Very simply put, the combination of massive credit expansion and equally massive monetary inflation is not possible on the free market. This is simply because such a move would render the entire banking system highly unstable and prone to collapse. Banks that expand too much credit would face the threat of the bank run where customers, having lost confidence in the bank’s stability, land up at the bank’s door-steps en masse to withdraw their cash. The bank, having engaged in monetary inflation, clearly would not have the cash to meet all customers’ demands and would have to declare bankruptcy.
What saves the banks today and makes it possible for them to engage in unbridled credit expansion? Very simply, it is the intervention by government to protect the banking system, in the process creating a ‘never-ending’ source of spending money for government itself. Over the last couple of centuries, governments have engaged in massive interventions in the monetary system to the point where they have completely taken it over.
Today, governments, through the Central Banks, have a complete monopoly over the production of money in the economy. Legal tender laws force everyone to accept government printed pieces of paper as money. Such paper money is a blatant attempt to escape the free market limits on monetary inflation. Unlike gold and silver which are scarce commodities that have to be mined, processed and minted, paper money is almost costless to produce, making it ‘easy money’ for its monopoly producer, government.

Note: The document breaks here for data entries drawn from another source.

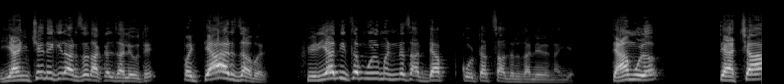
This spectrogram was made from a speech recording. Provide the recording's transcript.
यांचे देखील अर्ज दाखल झाले होते. पण त्या अर्जावर फिर्यादीचं मूळ म्हणणंच अद्याप कोर्टात सादर झालेलं नाहीये. त्यामुळं त्याच्या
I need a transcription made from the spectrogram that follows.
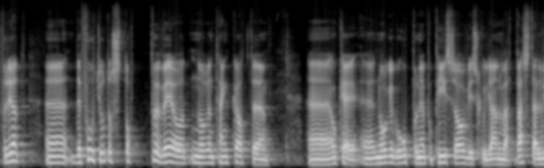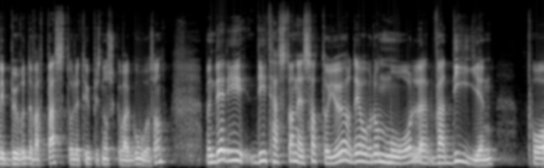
Fordi at uh, Det er fort gjort å stoppe ved å, når en tenker at ok, Norge går opp og ned på PISA, og vi skulle gjerne vært best, eller vi burde vært best, og det er typisk norsk å være god og sånn. Men det de, de, testene er satt til å gjøre, det er å måle verdien på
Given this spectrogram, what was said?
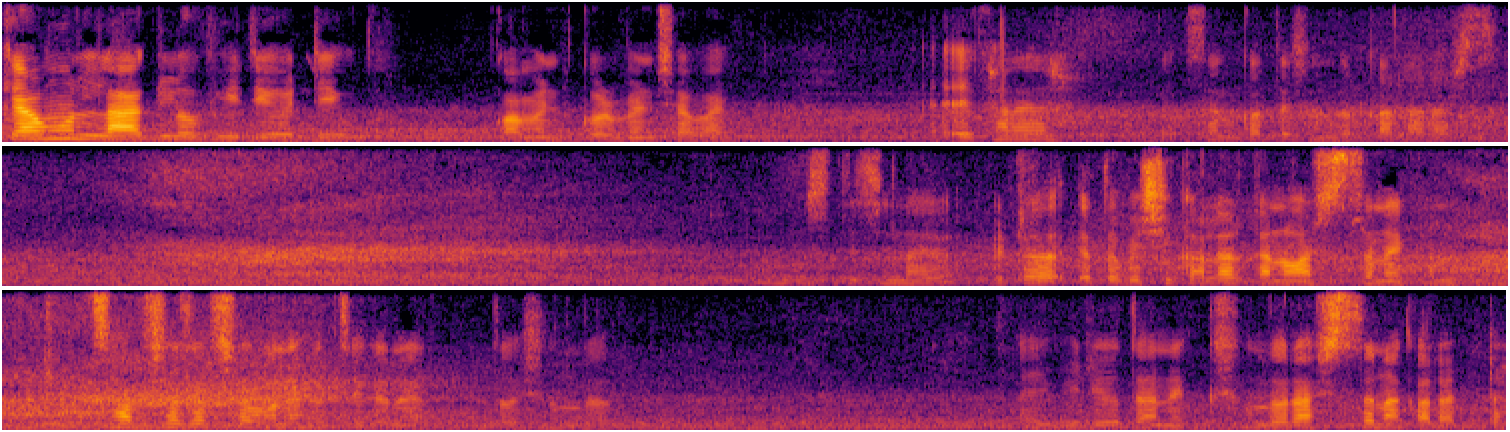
কেমন লাগল ভিডিওটি? কমেন্ট করবেন সবাই। এখানে দেখছেন কত সুন্দর কালার আসছে। বুঝতেছি না, এটা এত বেশি কালার কেন আসছে না এখানে? ঝাপসা ঝাপসা মনে হচ্ছে কেন এত সুন্দর। এই ভিডিওতে অনেক সুন্দর আসছে না কালারটা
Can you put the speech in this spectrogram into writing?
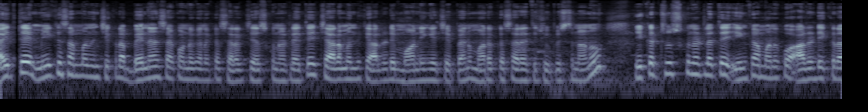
అయితే మీకు సంబంధించి ఇక్కడ బైనాన్స్ అకౌంట్ కనుక సెలెక్ట్ చేసుకున్నట్లయితే చాలామందికి ఆల్రెడీ మార్నింగే చెప్పాను. మరొకసారి అయితే చూపిస్తున్నాను. ఇక్కడ చూసుకున్నట్లయితే ఇంకా మనకు ఆల్రెడీ ఇక్కడ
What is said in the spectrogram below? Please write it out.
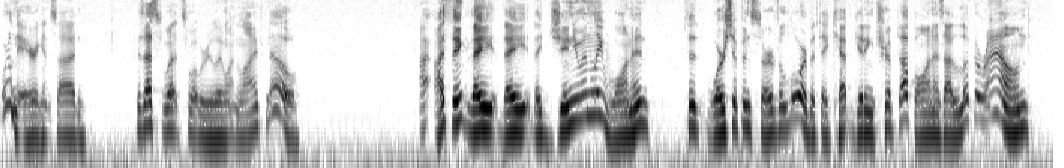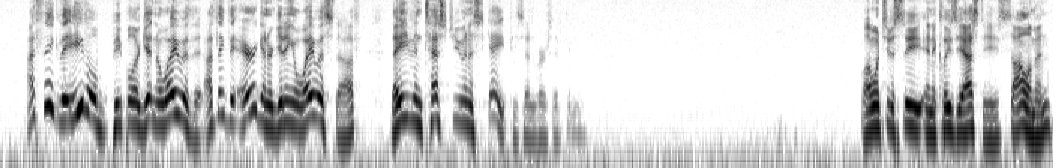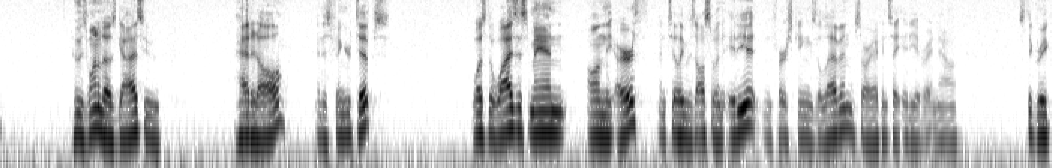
we're on the arrogant side because that's what's what we really want in life. No, I, I think they, they, they genuinely wanted to worship and serve the Lord, but they kept getting tripped up on. As I look around, I think the evil people are getting away with it. I think the arrogant are getting away with stuff. They even test you and escape, he said in verse 15. Well, I want you to see in Ecclesiastes, Solomon, who's one of those guys who had it all at his fingertips, was the wisest man on the earth until he was also an idiot in 1 Kings 11. Sorry, I can say idiot right now. It's the Greek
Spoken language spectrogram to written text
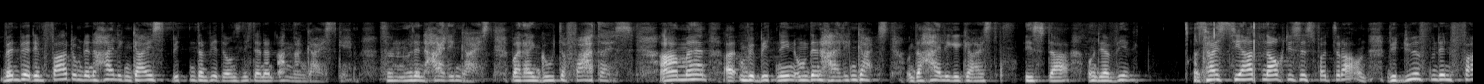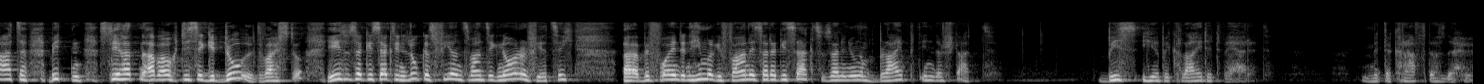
wenn wir den Vater um den Heiligen Geist bitten, dann wird er uns nicht einen anderen Geist geben, sondern nur den Heiligen Geist, weil er ein guter Vater ist. Amen. Und wir bitten ihn um den Heiligen Geist. Und der Heilige Geist ist da und er wirkt. Das heißt, sie hatten auch dieses Vertrauen. Wir dürfen den Vater bitten. Sie hatten aber auch diese Geduld, weißt du? Jesus hat gesagt in Lukas 24, 49, äh, bevor er in den Himmel gefahren ist, hat er gesagt zu seinen Jungen, bleibt in der Stadt, bis ihr bekleidet werdet mit der Kraft aus der Höhe.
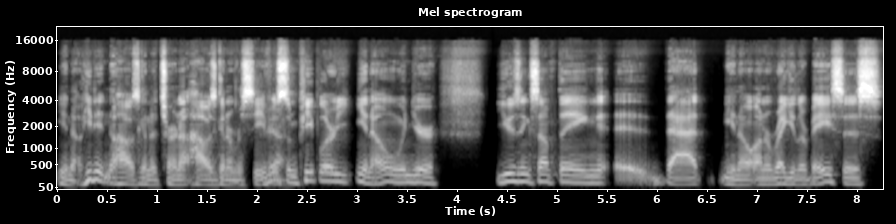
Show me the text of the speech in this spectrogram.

Over two centuries, governments have used their monopoly over the use of force to thrust their pieces of paper onto a public that was until then willing to accept only gold and silver coins as money. At various points in time when money was essentially gold or silver coins and paper money was just a substitute that had to be redeemed for the promised gold or silver on demand from a note holder, banks that had issued paper money way beyond their available reserves of gold or silver and were facing bankruptcy were saved by government by engaging in gross misuse of its monopoly over the criminal justice system. Very simply put, government passed unilateral moratoria freeing banks from the legal, contractual obligation to redeem their own notes and deposits in gold or silver.
Central Banking is another massive intervention by governments in the monetary system. On a free market, a bank that faces a bank run would collapse. Under Central Banking, the failing bank can access a ready supply of cash needed to tide over temporary surges in demand for cash. The Central Bank stands ready to save banks from their own excesses. What makes it possible for Central Banks to do so is the monopoly privilege of money creation granted to them by the government. The Central Bank also greatly enhances the extent of credit expansion that the banking system can engage in by providing the funds necessary for banks to do so.
The business cycle is not a product of the free market but a result of sustained and massive government intervention in the economy. Austrian Business Cycle Theory explains how the business cycle is essentially a creation not of a free market but of a banking system run amok. What makes it possible for the banking system to run amok is the active connivance of government in an act that enriches the banks and government itself at the expense of the billions of common people who are impoverished by the boom-bust cycle. If this doesn’t convince you that government is bad for human well-being, I wonder what will. However, I shall not give up and shall continue to try doing that in subsequent articles in this series.